A refreshingly unique mix of action platforming and Populous-style 'God' sim, ActRaiser offered gorgeous visuals, amazing music (thanks to Yuzo Koshiro) and incredible depth and variety – so, when the second game turned up, it was something of a shock to discover that the world-building elements had been removed entirely.
We recently sat down with Yuzo Koshiro's sister Ayano and her husband Hitoshi Ariga. Koshiro has enjoyed an amazing career in video game development and design, working on the likes of Sonic the Hedgehog, Streets of Rage 2 and Story of Thor, as well as many other classics. She also worked on both ActRaiser titles and explains why the 1991 original turned out the way it did:
Quintet had conceived the first ActRaiser as an RPG at the time. They wanted to offer a launch title in the style of Dragon Quest. But there wasn't enough time for that, and Mr. Hashimoto, one of the company founders and the game's programmer, also preferred to make an action game. Something like Mega Man 2. So we changed the concept and finished the game within half a year.
We had never made an action game on a console before. Some aspects of ActRaiser aren't that great either, I think. Sometimes you get attacked from outside the screen. That wasn't so ideal, but we couldn't make it work any better. The jumping behaviour is also a bit strange. We had problems with the angles, so it looks a bit strange. The jumping behaviour was not designed by the designer but by the graphic artist. And while the programmer wanted to make an action game, the lead planner was a big fan of Populous. And then, they combined these two concepts.
She then explains why the interesting blend of action and strategy was removed from the sequel: "That was a directive from the American Enix office." Clearly, someone at Enix's western branch wasn't keen on the 'God' sim sections.
She adds that the difficulty level in the second game was also much higher in the western versions, and this was again due to feedback from Enix's American staff:
The reason for the different difficulty levels was, again, the US branch of Enix. They wanted us to make the game harder because, apparently, people were complaining that they took a whole week off to play the first ActRaiser and then reached the end credits after only two days. They bought it, and then took far less than a week. And those complaints ultimately caused the change in difficulty for the US version. These are simply very different values.
Her (now) husband, Hitoshi Ariga, worked alongside Koshiro on the game, and adds:
We already made the game a bit more difficult than its predecessor. But then Enix came to us with feedback that it should be much harder. So we looked at the damage values of the hero and the enemies, tweaked them a lot, and at some point, we barely had any more overview ourselves. We were just paid to do it that way – so we did it that way.

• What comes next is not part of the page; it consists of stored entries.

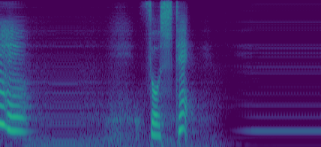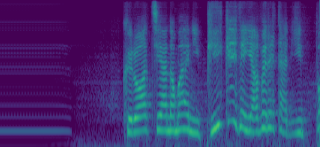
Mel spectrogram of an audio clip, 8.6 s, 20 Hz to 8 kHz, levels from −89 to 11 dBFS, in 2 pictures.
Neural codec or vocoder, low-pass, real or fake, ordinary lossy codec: codec, 16 kHz, about 1 kbps, DyCAST, with the encoder's durations; none; fake; none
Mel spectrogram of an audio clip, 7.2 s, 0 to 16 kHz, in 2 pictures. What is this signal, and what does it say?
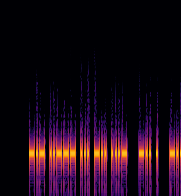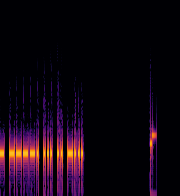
Morse code, heard as a keyed tone, about 34 wpm, 690 Hz. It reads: K2SDV DE K9SIB
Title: USA Callsign DE Callsign - 5 Characters - 35wpm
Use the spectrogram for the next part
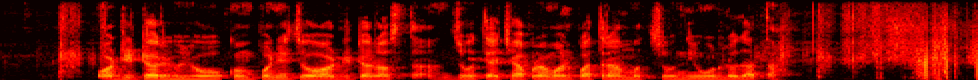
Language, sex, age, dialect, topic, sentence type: Marathi, male, 18-24, Southern Konkan, banking, statement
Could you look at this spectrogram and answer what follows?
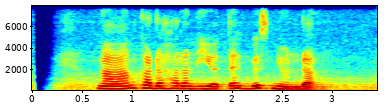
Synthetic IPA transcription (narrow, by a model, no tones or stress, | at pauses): ŋalankadaɦaɾanijət̪ɛhɡəsɲunda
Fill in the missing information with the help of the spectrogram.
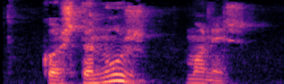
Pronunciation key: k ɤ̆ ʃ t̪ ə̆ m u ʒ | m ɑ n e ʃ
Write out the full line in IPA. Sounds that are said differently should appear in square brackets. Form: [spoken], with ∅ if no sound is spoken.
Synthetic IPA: k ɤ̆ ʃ t̪ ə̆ [n] u ʒ | m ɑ n e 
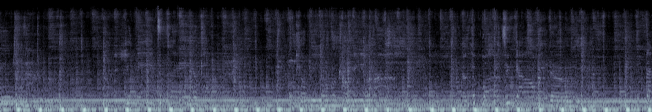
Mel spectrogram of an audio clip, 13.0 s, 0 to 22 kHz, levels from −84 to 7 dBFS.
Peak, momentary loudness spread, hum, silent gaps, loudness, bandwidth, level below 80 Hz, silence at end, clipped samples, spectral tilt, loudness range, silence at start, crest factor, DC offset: -8 dBFS; 3 LU; none; none; -26 LUFS; 16 kHz; -24 dBFS; 0 s; under 0.1%; -6.5 dB/octave; 0 LU; 0 s; 16 dB; under 0.1%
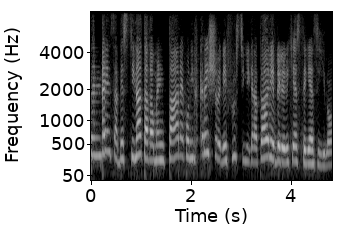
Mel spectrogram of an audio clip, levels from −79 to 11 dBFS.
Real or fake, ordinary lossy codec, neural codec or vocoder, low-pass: fake; none; codec, 16 kHz, 0.5 kbps, X-Codec, HuBERT features, trained on general audio; none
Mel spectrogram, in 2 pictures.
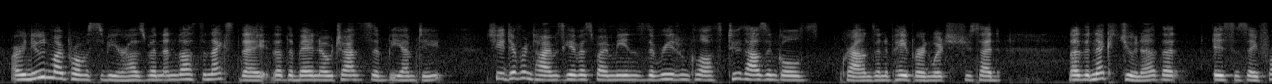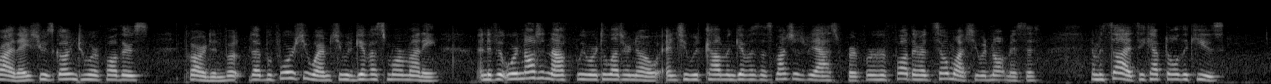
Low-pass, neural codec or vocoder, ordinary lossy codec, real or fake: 7.2 kHz; codec, 16 kHz in and 24 kHz out, 1 kbps, XY-Tokenizer; MP3, 64 kbps; fake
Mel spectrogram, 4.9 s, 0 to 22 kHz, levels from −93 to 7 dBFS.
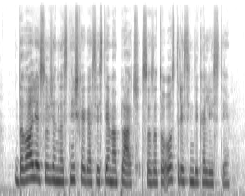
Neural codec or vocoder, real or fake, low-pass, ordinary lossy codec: vocoder, 44.1 kHz, 128 mel bands, Pupu-Vocoder; fake; 19.8 kHz; none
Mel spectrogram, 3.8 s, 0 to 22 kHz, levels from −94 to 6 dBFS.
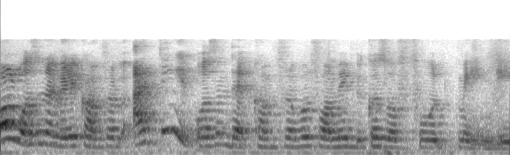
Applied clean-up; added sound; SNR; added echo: none; none; none; none.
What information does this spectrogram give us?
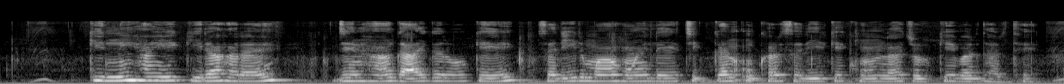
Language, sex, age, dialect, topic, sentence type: Chhattisgarhi, male, 25-30, Western/Budati/Khatahi, agriculture, statement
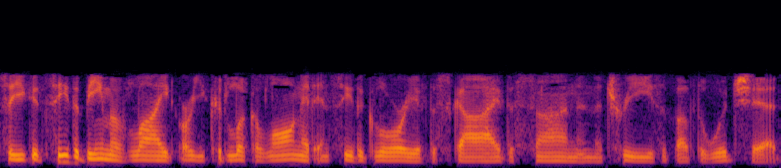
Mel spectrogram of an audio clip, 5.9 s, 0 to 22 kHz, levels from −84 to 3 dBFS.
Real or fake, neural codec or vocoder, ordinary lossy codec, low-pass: real; none; MP3, 24 kbps; 5.4 kHz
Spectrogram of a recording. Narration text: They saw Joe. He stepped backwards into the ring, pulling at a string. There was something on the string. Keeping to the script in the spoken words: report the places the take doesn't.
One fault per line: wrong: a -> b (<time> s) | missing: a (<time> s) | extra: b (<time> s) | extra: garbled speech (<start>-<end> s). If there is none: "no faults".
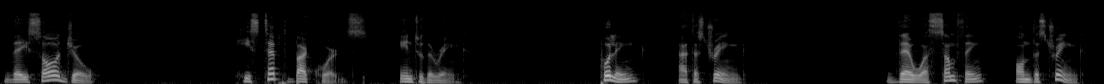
no faults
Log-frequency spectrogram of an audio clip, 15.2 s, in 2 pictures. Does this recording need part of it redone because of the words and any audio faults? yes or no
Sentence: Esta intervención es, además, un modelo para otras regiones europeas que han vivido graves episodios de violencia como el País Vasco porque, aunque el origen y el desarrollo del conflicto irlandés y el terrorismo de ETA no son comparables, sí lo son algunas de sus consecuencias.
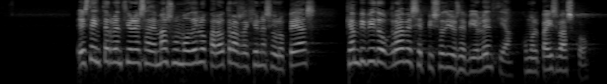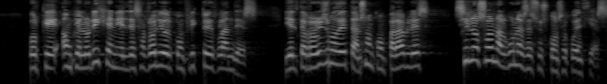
yes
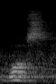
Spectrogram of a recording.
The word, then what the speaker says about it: wasp: And strange enough, even after S at the end of a word, wasp. A wasp is something, a wasp is something. It's not zero aspiration like in spin at the beginning of a syllable.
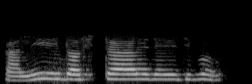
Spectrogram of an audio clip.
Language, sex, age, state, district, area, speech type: Odia, female, 18-30, Odisha, Jajpur, rural, conversation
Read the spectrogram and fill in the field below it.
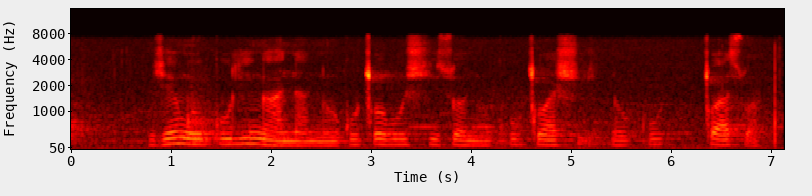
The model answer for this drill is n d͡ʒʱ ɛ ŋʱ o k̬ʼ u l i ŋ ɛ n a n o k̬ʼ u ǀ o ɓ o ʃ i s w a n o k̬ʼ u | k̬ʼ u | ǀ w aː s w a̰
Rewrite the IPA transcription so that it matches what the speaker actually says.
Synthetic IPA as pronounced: n d͡ʒʱ ɛ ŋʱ o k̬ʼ u l i ŋ a n a n o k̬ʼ u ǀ o ɓ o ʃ i s w a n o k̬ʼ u | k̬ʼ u | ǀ w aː s w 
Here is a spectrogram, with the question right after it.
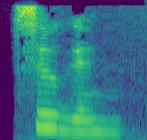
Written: sugan

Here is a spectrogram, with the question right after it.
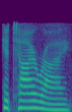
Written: hetairai

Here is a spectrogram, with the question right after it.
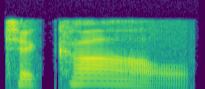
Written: tical

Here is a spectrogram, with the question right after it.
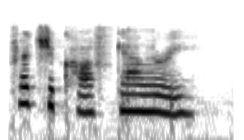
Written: Trechakov Gallery

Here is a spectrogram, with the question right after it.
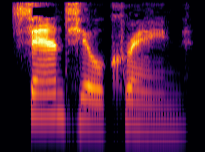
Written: sandhill crane

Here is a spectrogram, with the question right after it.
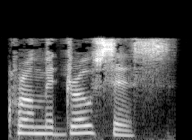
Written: chromhidrosis

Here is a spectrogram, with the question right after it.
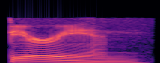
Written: Burien

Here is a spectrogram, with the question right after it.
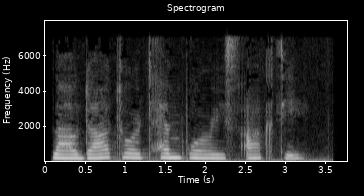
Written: laudator temporis acti

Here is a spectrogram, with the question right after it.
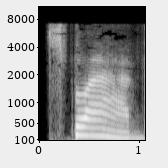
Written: splad

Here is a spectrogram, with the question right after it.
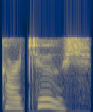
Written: cartouch

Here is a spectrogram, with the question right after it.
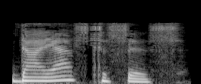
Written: diastasis

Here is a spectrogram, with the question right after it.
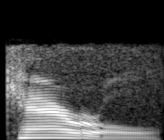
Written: Carroll

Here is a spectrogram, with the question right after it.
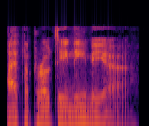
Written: hypoproteinemia

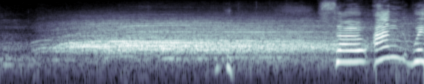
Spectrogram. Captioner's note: shouting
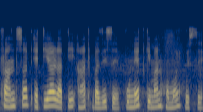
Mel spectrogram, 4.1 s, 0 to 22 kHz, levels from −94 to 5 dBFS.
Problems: none marked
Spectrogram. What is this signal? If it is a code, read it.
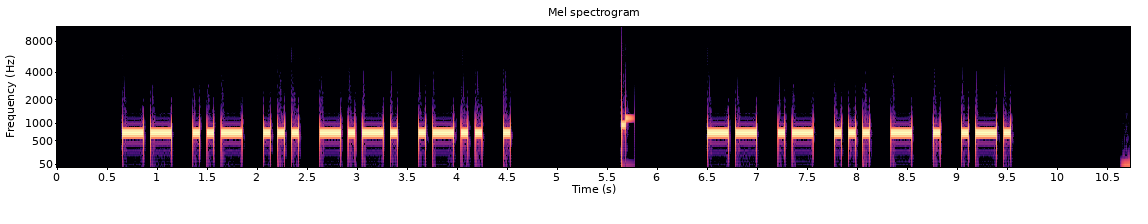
Morse code, heard as a keyed tone, about 17 wpm, 700 Hz. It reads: MUSCLE MASTER
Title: Sentences from Top 1300 Words - New Word Drill Alt - 17wpm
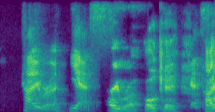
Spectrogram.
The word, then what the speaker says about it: Kyra: Do you say Kyra? Kyra, yes. Kyra, okay. Yes, Hi, I always say Tyra with a K, right?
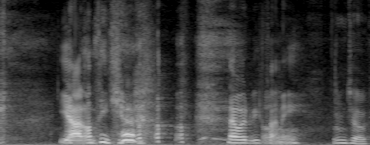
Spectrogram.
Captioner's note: laughing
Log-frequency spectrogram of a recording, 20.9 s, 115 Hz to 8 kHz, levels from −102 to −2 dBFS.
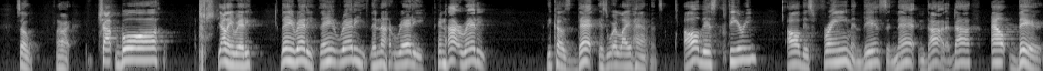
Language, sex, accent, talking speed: English, male, American, 120 wpm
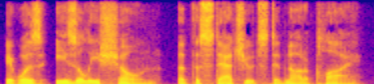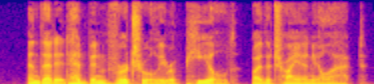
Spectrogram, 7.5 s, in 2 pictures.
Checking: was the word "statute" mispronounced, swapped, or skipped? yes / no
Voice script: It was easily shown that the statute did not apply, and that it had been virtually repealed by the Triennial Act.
yes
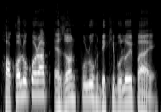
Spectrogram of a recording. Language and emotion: Assamese, neutral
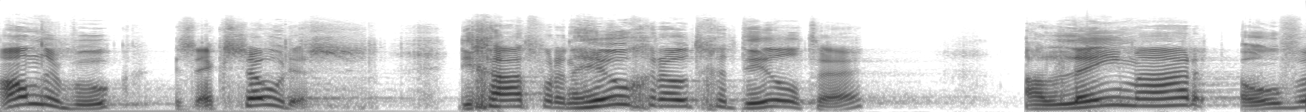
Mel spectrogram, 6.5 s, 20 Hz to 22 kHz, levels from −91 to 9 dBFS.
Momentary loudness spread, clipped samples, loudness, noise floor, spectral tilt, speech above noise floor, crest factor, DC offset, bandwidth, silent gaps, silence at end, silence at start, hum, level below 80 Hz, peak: 13 LU; under 0.1%; -18 LUFS; -62 dBFS; -5 dB/octave; 44 dB; 18 dB; under 0.1%; 10.5 kHz; none; 0 s; 0 s; none; -62 dBFS; -2 dBFS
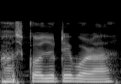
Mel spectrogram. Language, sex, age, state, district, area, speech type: Assamese, male, 18-30, Assam, Jorhat, urban, spontaneous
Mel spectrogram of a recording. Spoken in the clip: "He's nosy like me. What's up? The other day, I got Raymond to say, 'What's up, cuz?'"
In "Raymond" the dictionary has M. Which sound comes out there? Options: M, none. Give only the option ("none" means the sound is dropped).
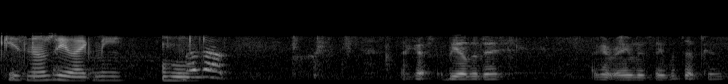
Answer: none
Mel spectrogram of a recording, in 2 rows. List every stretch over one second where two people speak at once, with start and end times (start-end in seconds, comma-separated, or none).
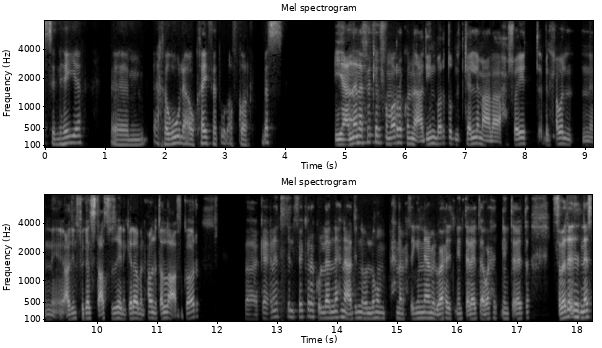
none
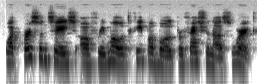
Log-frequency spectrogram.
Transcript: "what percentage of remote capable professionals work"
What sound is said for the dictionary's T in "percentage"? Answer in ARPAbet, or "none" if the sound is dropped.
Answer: S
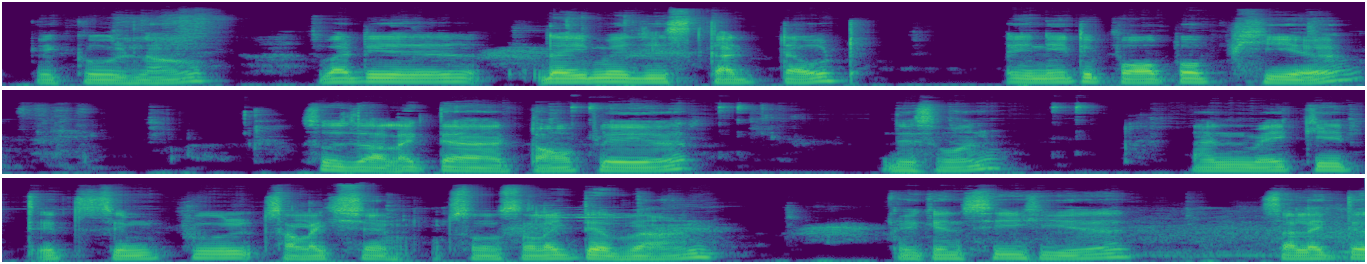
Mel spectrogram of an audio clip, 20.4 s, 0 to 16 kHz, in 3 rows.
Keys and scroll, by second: 3.0 =, 16.8 w.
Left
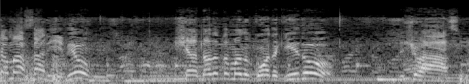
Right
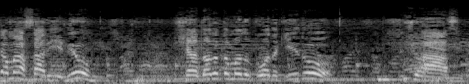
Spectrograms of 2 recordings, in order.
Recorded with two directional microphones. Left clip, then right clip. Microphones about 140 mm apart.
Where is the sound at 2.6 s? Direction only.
25° left (ahead or behind).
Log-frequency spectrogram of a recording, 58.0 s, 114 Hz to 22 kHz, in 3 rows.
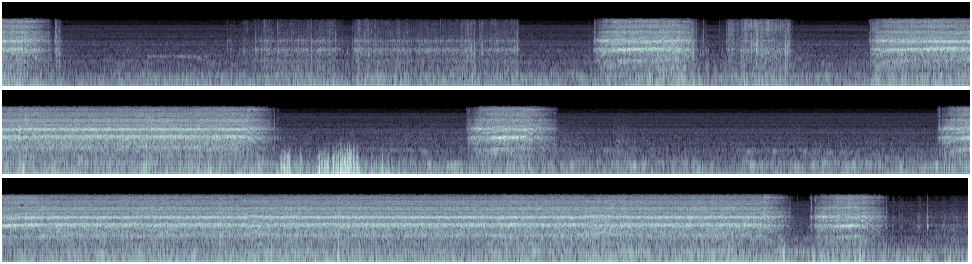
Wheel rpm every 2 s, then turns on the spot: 60, 0, 20, 20, 20, 10, 120, 20, 30, 150, 160, 160, 40, 0, 60, 10, 0, 0, 0, 120, 160, 160, 160, 160, 160, 160, 150, 70, 30.
4-10 14-16 56-58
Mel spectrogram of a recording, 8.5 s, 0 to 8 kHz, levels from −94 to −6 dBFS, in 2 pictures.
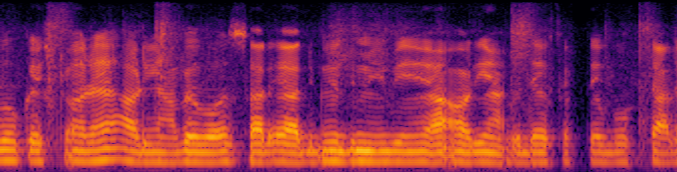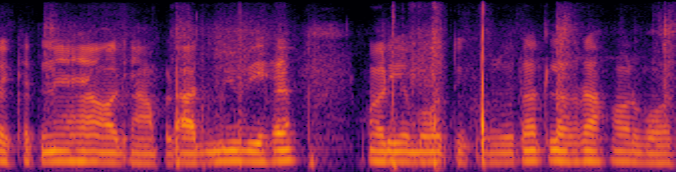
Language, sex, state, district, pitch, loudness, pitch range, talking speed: Hindi, male, Bihar, Araria, 125 Hz, -29 LUFS, 120-130 Hz, 255 wpm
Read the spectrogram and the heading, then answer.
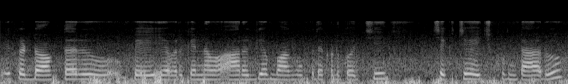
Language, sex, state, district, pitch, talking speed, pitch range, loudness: Telugu, female, Andhra Pradesh, Visakhapatnam, 215 Hz, 105 wpm, 215-225 Hz, -21 LUFS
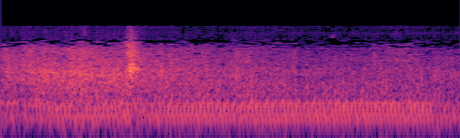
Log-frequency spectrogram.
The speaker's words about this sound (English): Pull up outside. A neat little car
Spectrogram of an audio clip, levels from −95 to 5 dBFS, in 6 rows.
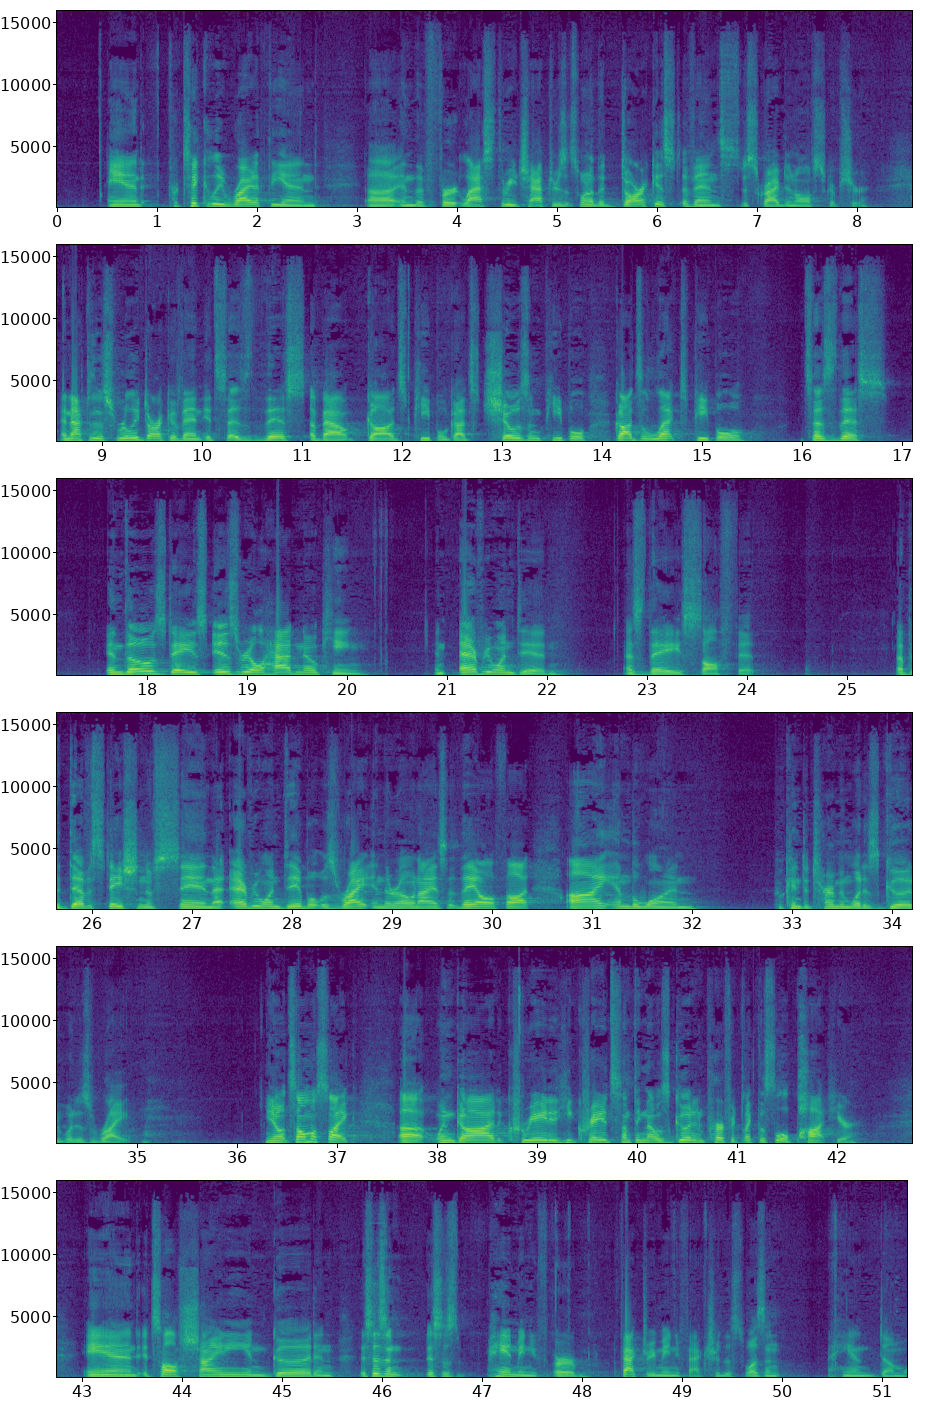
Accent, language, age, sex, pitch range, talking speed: American, English, 30-49, male, 130-165 Hz, 155 wpm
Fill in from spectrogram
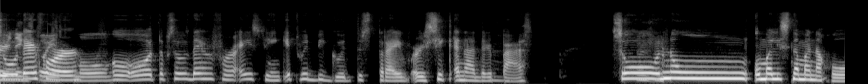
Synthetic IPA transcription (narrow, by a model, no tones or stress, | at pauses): sod̪ɛɹfoɹʔoːʔot̪sod̪ɛɹfoɹʔajθɪŋkɪt̪wʊd̪̚biɡʊd̪̚t̪ʊst̪ɾajvɔɹsikɐnad̪əɹpast̪̚ | sonʊŋʔʊmɐlɪsnɐmanɐko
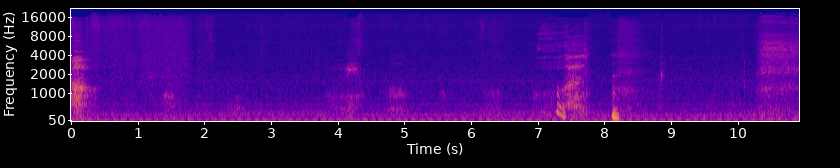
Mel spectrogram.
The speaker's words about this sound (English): And yawn.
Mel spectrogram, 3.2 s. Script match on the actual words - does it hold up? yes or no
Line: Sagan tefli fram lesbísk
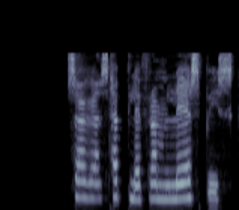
yes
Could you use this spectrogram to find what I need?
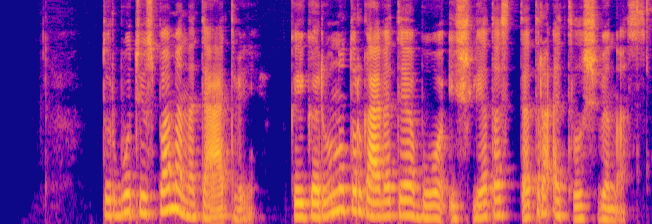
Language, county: Lithuanian, Panevėžys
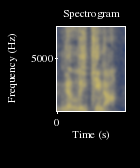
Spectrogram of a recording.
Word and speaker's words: Ntilikina: When he got drafted, I heard him pronounce his name. – And what did he say? – He did not pronounce it that way. He said Ntilikina.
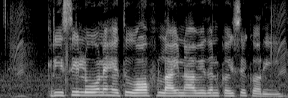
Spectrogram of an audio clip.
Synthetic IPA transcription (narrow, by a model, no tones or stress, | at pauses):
kɾisilonɦet̪uɔpʰlainabed̪ənkəjsekəɾi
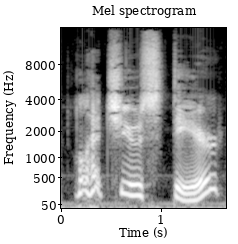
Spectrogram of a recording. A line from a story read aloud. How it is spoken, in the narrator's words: replied the barge-woman, laughing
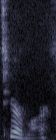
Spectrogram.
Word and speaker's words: Tiramar: Tiramar? Or am I saying that right? – Yes, that is correct. Tiramar. – T-I-R-A-M-A-R? – Yeah.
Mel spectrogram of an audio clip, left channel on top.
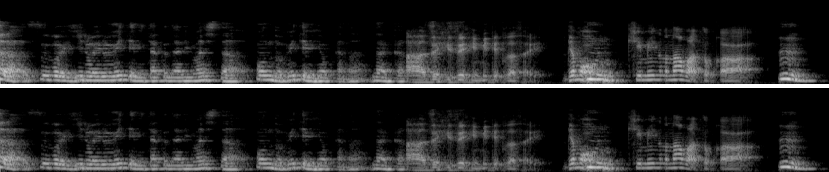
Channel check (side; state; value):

Why does Koshiro think American gamers like tougher games? She explains:
As I said, it was a commissioned work and probably a case of different tastes of gamers in Japan and the US. I mean, if you think about games like Ultima or Wizardry, you die pretty quickly. As gamers in Japan, we generally don't like that so much. If you buy a game and you can't play through it, that doesn't feel good, does it? One of the ideas behind Ys at the time was that anyone could play through it. So we kept it very simple. PC games that were developed in Europe and the US were so hard... you died so quickly. Spelunker was one of those. You make one wrong step, and you're dead. And I guess we learned from that that Americans like hard games.
We didn't assume that US developers didn't have experience in game design, but that it was just the taste of gamers. We thought that US games were just generally harder for some reason.
ActRaiser 2 – This was one of my first – and most important – mistakes in my career. At the time, I was convinced that players wanted action. They wanted to be challenged and pushed to new levels. I pushed Enix away from retaining the sim part of ActRaiser and toward a more challenging action title. I made that decision because I believed I knew what the consumer wanted. The release of that game taught me quite a bit about the need to really listen to consumers. You can’t get caught up in making games for yourself believing that you speak for the consumer. You have to take the time to really hear what people have to say, read all the feedback, read all the comments, truly understand what people seek in their experiences. I removed the soul from ActRaiser and that was a really tough lesson to learn, but it’s one that has really helped me along the way.
Thankfully, the series has recently had a revival via ActRaiser Renaissance, and that not only re-introduced the 'God' sim sections but also offered a fair and decent challenge – at least in our opinion, anyway.